The federal government knows that Social Security benefits are critical to the survival of many low income senior citizens. So, federal law protects Social Security benefits from garnishment or other collection activities. Most creditors, such as credit card companies, cannot take your Social Security benefits from you. Supplemental Security Income (SSI) benefits are also protected from creditors under federal law. The only way most creditors can get your Social Security money is through payments you voluntarily make to them.
Social Security benefits are protected from creditors as long as you can prove that the money came from the Social Security Administration. It does not matter how long you have had the money in a bank account if you can trace it back to Social Security. One way to show the money came from Social Security is a bank statement that shows the direct deposit of your monthly benefits.
Yes, if you owe the debt, the creditor will be able to get a judgment against you. A judgment is a court order that states that you owe the creditor money. The fact that you cannot pay a debt is not a legal defense that would stop the creditor from suing you. However, while a creditor could sue you, they may not be able to collect from you.
Many types of income are protected from creditors under state or federal law. Some examples common to seniors include: Social Security; Supplemental Security Income (SSI); Railroad Retirement; welfare benefits; and veteran’s benefits. Some assets that are protected under Minnesota law include: a homestead worth less than $450,000 and a car worth less than $5,000. These are just a few examples. An attorney can go over your financial situation with you to determine if you have anything that a creditor could take from you against your will. If you do not have any income or assets that the creditor could legally take from you, you are judgment proof. If you are judgment proof, the creditor could sue you, but could not collect from you.
You should talk to an attorney as soon as you get legal papers from the creditor. The legal papers in a debt collection lawsuit would be called a Summons and Complaint. If you have a legal defense (such as the debt is not yours), you will need to let the creditor know within twenty (20) days of the day you got the Summons and Complaint. You would need to raise your defense in legal papers called an Answer. As stated earlier, the fact that you cannot afford to pay the debt is not a legal defense.

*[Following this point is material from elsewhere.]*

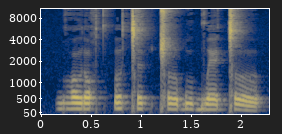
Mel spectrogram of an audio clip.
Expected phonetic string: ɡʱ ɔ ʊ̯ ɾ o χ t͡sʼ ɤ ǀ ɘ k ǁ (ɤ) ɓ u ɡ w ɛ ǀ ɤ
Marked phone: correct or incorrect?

Yes, you should find out if your income and assets are protected from the creditor. If you are judgment proof, you should send the creditor’s attorney proof of that as soon as possible. As an example, a benefit statement from the Social Security Administration or 2 recent bank statements that show the direct deposit of Social Security benefits would prove that the money in your account is from Social Security. If you are not judgment proof, you should try and work out a payment plan with the creditor.
Again, you should talk to an attorney about your legal rights. A creditor has to sue you before they can try to take money from your bank account. If your account is attached, the bank will send you a form that allows you to tell the creditor if any or all of the money in the account is protected under the law. You will need to act quickly as the form needs to be returned to the bank, and to the creditor or the creditor’s attorney within 14 days. Make sure you get legal advice if you are not sure that the money in your account is protected. You can be fined $100 if you claim the money is exempt when it is not. The creditor can also be fined $100 if they challenge your claim that your money is exempt in bad faith. An example of bad faith would be an attorney who challenges your claim after they have received proof that you are judgment proof. The bank cannot freeze federal funds: Social Security, SSI, Veterans benefits or federal pensions IF they are put into the account by direct deposit. The bank must protect the equivalent of 2 months of benefits and cannot charge you a service fee if the account is attached. Federal funds cannot be sent to the creditor.
No, there are some times when your Social Security benefits can be taken to collect certain debts. Federal law allows Social Security benefits to be taken to collect unpaid child support, maintenance (alimony) or federal taxes. Congress has also authorized the government to collect unpaid student loans and food stamp overpayments from Social Security benefits. In addition, the Social Security Administration can withhold your Social Security payments to collect a Social Security overpayment. If you find yourself in any of these situations, you should contact your local legal services office or a private attorney as there are some protections.
This article is funded in part by the Metropolitan Area Agency on Aging under the Older Americans Act.
SMRLS’ Senior Law Projects provide free legal assistance to low-income older people living in Washington, Dakota, Ramsey, Carver, and Scott Counties as well 28 additional counties in southern Minnesota. Residents of these counties may reach SMRLS at (651) 224-4731 Monday through Friday between the hours of 9:00 A.M. and 3:00 P.M.